In the latest chapter of Ethiopian intransigence in negotiations over the Grand Ethiopian Renaissance Dam (GERD) project, the Egyptian ministries of foreign affairs and irrigation released a statement harshly condemning their Ethiopian counterparts for their statement on the last round of negotiations in Washington on 27-28 February. Ethiopia had not even attended that round, with the express purpose of obstructing the negotiating process. Such behaviour is incompatible with Washington’s persistent efforts to bring the concerned parties together and bridge their differences.
Ethiopia actually said it needed more time to think about this vital issue, as though Cairo, Khartoum and Addis Ababa had not already spent a full five years in negotiations covering every detail.
It is patently obvious to the international community that Addis Ababa is set on distorting the facts and spreading falsehoods in order to shirk its obligations under international law and the Agreement on the Declaration of Principles that it had signed on 23 March 2015. Ethiopia even reiterated its commitment to these principles during previous negotiating rounds, including the ones it attended in Washington. Yet now it plans to proceed with the filling of GERD in tandem with the ongoing construction of the dam, regardless of its previous agreements with Egypt and Sudan, and in violation of Article 5 of the Declaration of Principles.

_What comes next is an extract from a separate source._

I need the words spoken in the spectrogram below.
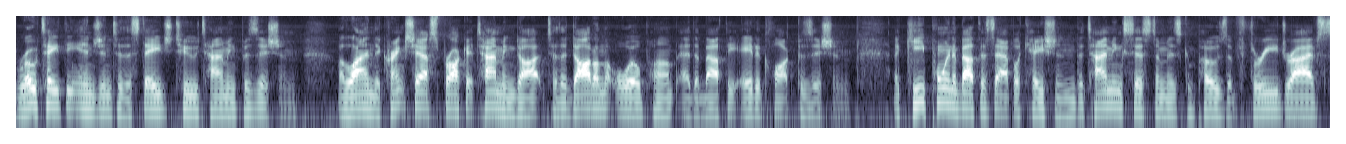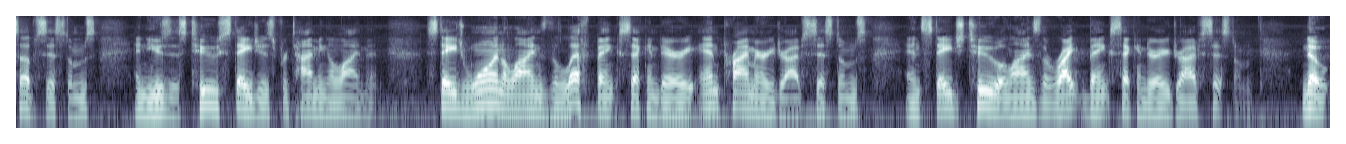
rotate the engine to the stage 2 timing position. Align the crankshaft sprocket timing dot to the dot on the oil pump at about the 8 o'clock position. A key point about this application, the timing system is composed of three drive subsystems and uses two stages for timing alignment. Stage one aligns the left bank secondary and primary drive systems, and stage two aligns the right bank secondary drive system. Note,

It should be recalled that the Agreement on the Declaration of Principles underscores the need to reach an agreement on the guidelines and rules for the first filling and initial operation of GERD that observe the principle of “avoidance of harm” to downstream nations. The signatories agreed “to take all appropriate measures to prevent the causing of significant harm in utilising the Blue/Main Nile”.
Egypt has repeatedly insisted on the need for a just and equitable agreement. The US and the World Bank tried to advance such agreement in the course of negotiating rounds Washington sponsored during the four past months, and until recently Ethiopia even seemed to agree to the draft provisions that Washington helped formulate. In its last statement (28 February), the US Treasury Department expressed its appreciation for Egypt’s constructive behaviour in the negotiations and its commitment to a consensual solution that doesn’t cause harm to any party.
Speaking from Washington, Egypt’s foreign minister affirmed that the draft agreement that had been worked out in Washington would resolve all outstanding issues and realise the interest of all three countries if they all continue to work in good faith and Ethiopia adheres to its repeated pledges not to harm the interests of Egypt. This is why Egypt, in its last statement, said: “Ethiopia’s ownership of GERD does not give it the right to violate the principles of international law and Ethiopian commitments to the Declaration of Principles or to infringe on the rights and interests of other countries that share the Nile.”
The Abiy Ahmed government believes that the Nile belongs to Ethiopia alone and that it has the right to act unilaterally. In addition, the Ethiopian Foreign Ministry rejected the US Treasury Department statement that stresses that “final testing and filling should not take place without an agreement”.
Ethiopia’s last act of evasiveness and intransigence marks a dangerous turn in the course of the negotiating process because it constitutes a clear violation of international conventions on transborder watercourses and threatens the principle source of life for the Egyptian people.
If the Eastern Nile Basin is pushed over the brink to a protracted conflict, Ethiopia will be solely to blame because of irresponsible behaviour that flies in the face of the spirit of mutual interest and cooperation which Egypt has consistently demonstrated along with development programmes in Ethiopia.
The Ethiopian side’s claim to need more time for “consultations” until “after parliamentary elections” is a feeble pretext and does nothing to justify such irresponsible behaviour. The vital question of Nile waters cannot tolerate such petty manoeuvrings which only serve to escalate the crisis to dangerous thresholds, which Egypt has long been working to avert through its efforts to promote an agreement that realises the interests of all concerned.
*A version of this article appears in print in the 5 March, 2020 edition of Al-Ahram Weekly